Required work — All the entries need to be quoted exactly, apart from the pictures, which you should drop.

Dataset records:
□ □ □ □ □ □ □
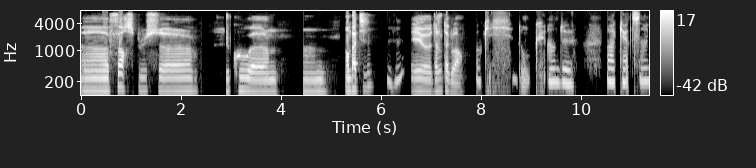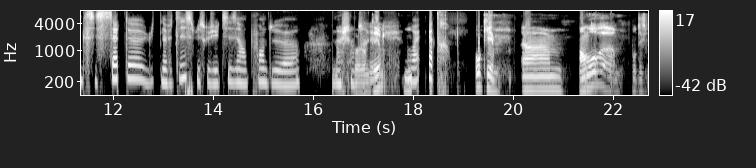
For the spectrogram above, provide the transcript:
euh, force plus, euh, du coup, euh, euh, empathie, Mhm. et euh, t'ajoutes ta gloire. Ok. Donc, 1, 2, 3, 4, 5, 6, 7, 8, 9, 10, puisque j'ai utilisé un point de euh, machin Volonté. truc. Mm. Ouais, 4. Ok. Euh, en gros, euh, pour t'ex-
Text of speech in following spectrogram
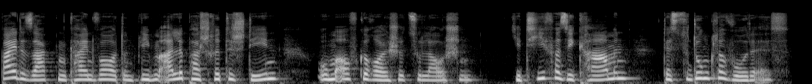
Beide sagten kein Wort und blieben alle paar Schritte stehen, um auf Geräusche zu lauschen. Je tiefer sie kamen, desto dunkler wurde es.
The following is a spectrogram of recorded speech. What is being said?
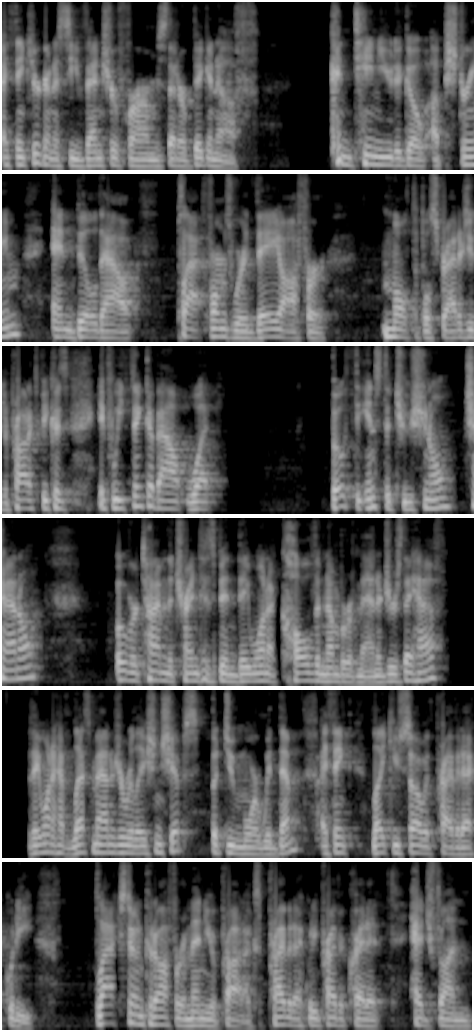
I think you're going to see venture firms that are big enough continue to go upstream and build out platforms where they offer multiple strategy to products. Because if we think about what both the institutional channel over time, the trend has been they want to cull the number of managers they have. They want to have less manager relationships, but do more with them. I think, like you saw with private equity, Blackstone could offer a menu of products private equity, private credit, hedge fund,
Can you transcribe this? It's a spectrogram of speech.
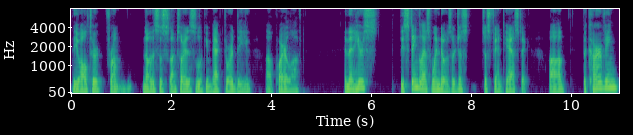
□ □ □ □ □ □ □
Solution for this problem —
For the spectrogram above, provide the transcript:
euh, force plus, euh, du coup, euh, euh, empathie, Mhm. et euh, t'ajoutes ta gloire. Ok. Donc, 1, 2, 3, 4, 5, 6, 7, 8, 9, 10, puisque j'ai utilisé un point de euh, machin Volonté. truc. Mm. Ouais, 4. Ok. Euh, en gros, euh, pour t'ex-
Text of speech in following spectrogram
Beide sagten kein Wort und blieben alle paar Schritte stehen, um auf Geräusche zu lauschen. Je tiefer sie kamen, desto dunkler wurde es.
The following is a spectrogram of recorded speech. What is being said?
I think you're going to see venture firms that are big enough continue to go upstream and build out platforms where they offer multiple strategy to products. Because if we think about what both the institutional channel over time, the trend has been they want to cull the number of managers they have. They want to have less manager relationships, but do more with them. I think, like you saw with private equity, Blackstone could offer a menu of products private equity, private credit, hedge fund,
Can you transcribe this? It's a spectrogram of speech.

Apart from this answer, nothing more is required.